But there’s the false promise of this deceitful month.
In some ways the years have cost me, as they do us all. Once nimble, I travel now with a cane. But memory — the capacity upon which I most depend — is largely unimpaired.
Oh, I spend more time than I’d like hunting for my glasses or the car keys. And I’m no better at remembering names than I was when I was 20. Those are widely shared infirmities.
But in things that really matter — finding my way to my writing desk or to the refrigerator — I’m sharp as ever.
And in times of relaxation, with no commitments pressing, I enjoy reliving the moments in this considerable reach of years that have given me particular pleasure.
For one, the June morning when I walked for the first time through the newsroom door of The Star — an environment of pressure, ruled by deadlines ticked off by a large clock on the wall.
Though I couldn’t have imagined it at the time, it’s where I would spend nearly half my working years.

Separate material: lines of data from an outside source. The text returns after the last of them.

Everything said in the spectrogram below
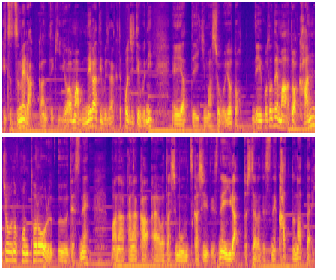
5つ目、楽観的。要は、まあ、ネガティブじゃなくてポジティブに、え、やっていきましょうよと。いうことで、まあ、あとは感情のコントロールですね。まあ、なかなか、私も難しいですね。イラッとしたらですね、カッとなったり。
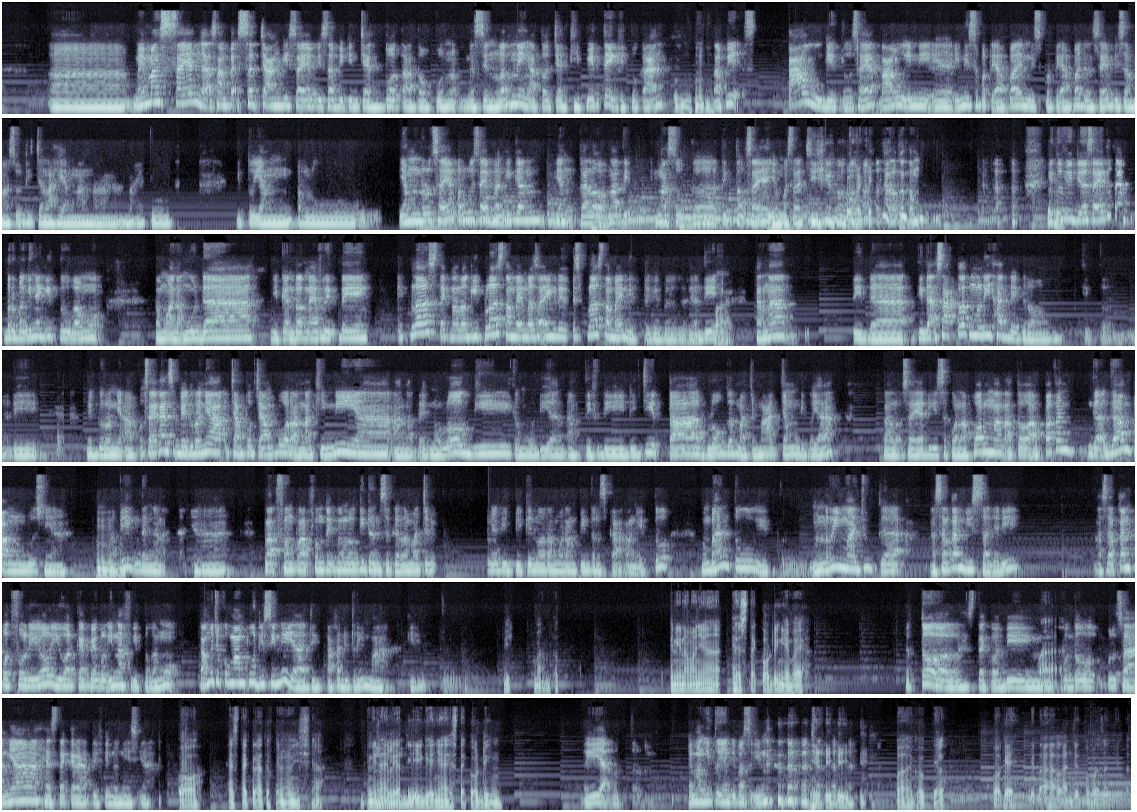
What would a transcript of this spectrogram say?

For another, the trip on a lovely autumn day, down the Skyline Drive from Washington, D.C., to Charlottesville, Va., and the home of Thomas Jefferson, with the young woman I would be successful in persuading to share my life.
Much later, the summer weekend with our daughters, lodged in a small chateau — the Chateau de Pray — on a hilltop looking down on France’s Loire River.
And finally another summer day, when the first of my books — a collection of essays from our year in Paris all together — arrived from the printer.
As you’ve perhaps noticed, there’s no mention of February in any of these recollections. Whether deliberately or just by circumstance, it’s a month I’ve gotten nothing out of worth mentioning.
So I’m skipping what’s left of this one.
For more of C.W. Gusewelle, go to gusewelle.kansascity.com.